When robot Roz opens her eyes for the first time, she discovers she is alone on a remote, wild island. She has no idea how she got there or what her purpose is – but she knows she needs to survive. A beautifully and enigmatically written and illustrated novel that works well as a class read-aloud. There are lots of opportunities for discussion themes such as what it means to be human, a topical issue as our developments with AI accelerate.

The Boy Who Grew Dragons

By Andy Shepherd. Illustrated by Sara Ogilvie. Published by Bonnier Books.

A charming story about a young boy who picks a strange fruit in his grandad’s garden and is surprised when it hatches into a baby dragon. Funny and heartwarming it’s a perfect choice for a read aloud in year 3. Confident readers will enjoy reading the story themselves. The text is well-supported by Sara Ogilvie’s characterful illustrations.

The Lost Happy Endings

By Carol Ann Duffy. Illustrated by Jane Ray. Published by Bloomsbury.

What would happen if we lost the happy endings to stories? A wonderful story about the power of stories with poetic text by Carol Ann Duffy and emotional illustration by Jane Ray, with magical contrasts of light and dark. It is a picture book that  children can read independently, but it’s a story that will be enriched by sharing and talking with the class or a group.

The Adventures of the Dish and the Spoon

By Mini Grey. Illustrated by Mini Grey. Published by Penguin Random House.

Children will be very familiar with the nursery rhyme ‘Hey Diddle Diddle’, but in this story, set in the 1920s,  the dish and the spoon end up travelling to New York. We follow their rising and falling fortunes before the redemptive feel-good ending.  A classic picture book take on Bonnie and Clyde, and although younger readers won’t get all the references to silent movies, there is plenty to explore in the text and images. A delight for children to share in small groups and with the class. This book is one of our choices for our Take One Book resource.

The Abominables

By Eva Ibbotson. Illustrated by Sharon Rentta. Published by Scholastic.

How do you smuggle a family of yetis from Tibet to England? When Agatha Farlingham is kidnapped by a yeti on a mountain in Tibet, she soon discovers that the hairy monster is clever and noble. His children are in danger from the modern world, and he needs her help. Children will enjoy this compelling adventure with its ecological themes. The darker themes that relate to Ibbotson’s own family experience in World War II are there for older readers. A magical warm-hearted class read-aloud.

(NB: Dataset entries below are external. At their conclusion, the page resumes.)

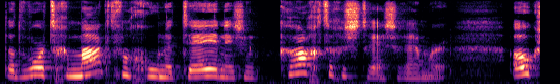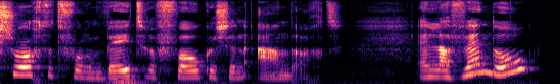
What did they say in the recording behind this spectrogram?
dat wordt gemaakt van groene thee en is een krachtige stressremmer. Ook zorgt het voor een betere focus en aandacht. En lavendel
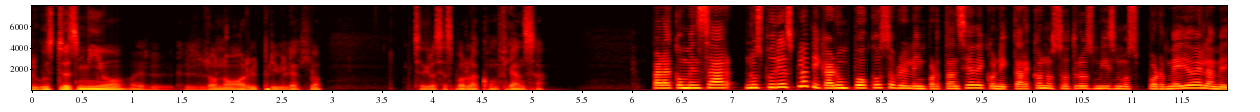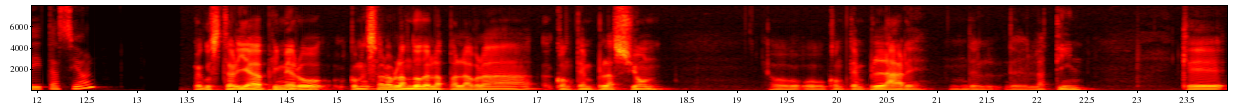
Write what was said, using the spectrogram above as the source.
gusto es mío, el honor, el privilegio. Muchas gracias por la confianza. Para comenzar, ¿nos podrías platicar un poco sobre la importancia de conectar con nosotros mismos por medio de la meditación? Me gustaría primero comenzar hablando de la palabra contemplación o, contemplare del, latín, que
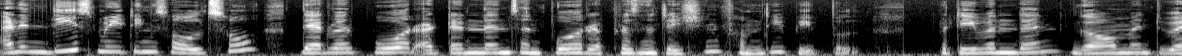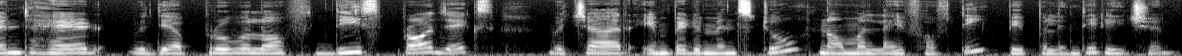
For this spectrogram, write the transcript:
And in these meetings also, there were poor attendance and poor representation from the people. But even then, government went ahead with the approval of these projects, which are impediments to normal life of the people in the region.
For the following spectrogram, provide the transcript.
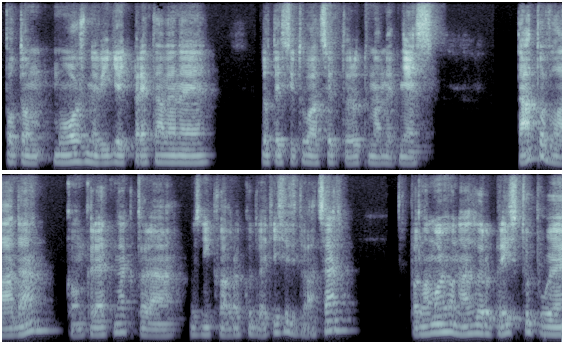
potom môžeme vidieť pretavené do tej situácie, ktorú tu máme dnes. Táto vláda konkrétna, ktorá vznikla v roku 2020, podľa môjho názoru pristupuje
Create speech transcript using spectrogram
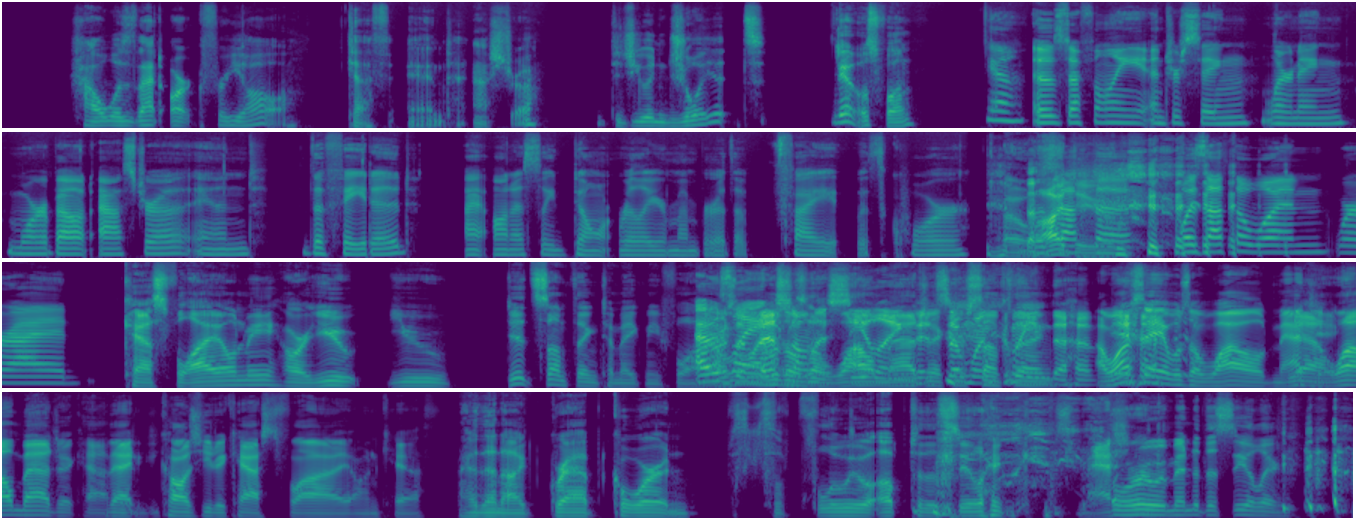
How was that arc for y'all, Keth and Astra? Did you enjoy it? Yeah, it was fun. Yeah, it was definitely interesting learning more about Astra and the Fated. I honestly don't really remember the fight with Core. Oh, Was I that do. the- Was that the one where I Cast fly on me, or you you did something to make me fly. I was was like- mess It was on the a wild ceiling magic or something. up. I want to Yeah. say it was a wild magic Yeah, wild magic that caused you to cast fly on Keth. And then I grabbed Core and f- flew up to the ceiling, Smash threw him into the ceiling.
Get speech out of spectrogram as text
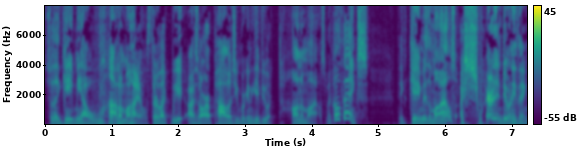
So they gave me a lot of miles. They're like, we as our apology, we're going to give you a ton of miles. I'm like, oh, thanks. They gave me the miles. I swear I didn't do anything.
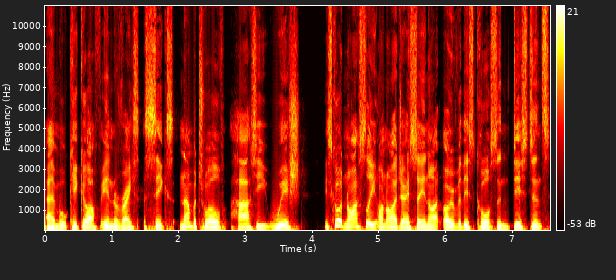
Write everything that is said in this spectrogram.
and we'll kick off in race six, number 12, Hearty Wish. He scored nicely on IJC night over this course and distance,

Emil and the Detectives

By Erich Kastner. Published by Penguin Random House.

The classic prototype story of a child detective. Emil and his group of newfound friends plot to outwit a thief who has stolen Emil’s money.  Humourous adventure in which good prevails and the hero, Emil gets a handsome reward. A good choice to read aloud to a class.


The Iron Man

By Ted Hughes. Illustrated by Chris Mould. Published by Faber.

Like all fables, The Iron Man is a story that can be read and enjoyed by a wide age range, and it will carry different meanings according to age and experience. Readers in year 3 will enjoy this story which deals with the important theme of how we respond to people/things we don’t understand. The illustrated version by Chris Mould adds appeal for today’s children.


By Jeannie Baker. Illustrated by Jeannie Baker. Published by Walker Books.

This wordless book by Jeannie Baker is about the regeneration of a neighbourhood through growing and gardening. All ages can appreciate it but it sits well here in year 3. Children will enjoy looking at this book in pairs and small groups. The wordless genre allows all children to participate and offers opportunities for rich language development, irrespective of reading attainment.

The Lion and the Unicorn

By Shirley Hughes. Illustrated by Shirley Hughes. Published by Penguin Random House.

When Lenny’s father goes to fight in the Second World War, he gives his son a brass badge with two animals engraved on it: a lion for bravery and a unicorn for courage. Then, Lenny must go away, as he is evacuated from his home and family to escape the bombing. This longer picture book introduces children to the history of the Second World War in an approachable format and through the eyes of a child of similar age. Told with compassion and stunningly illustrated.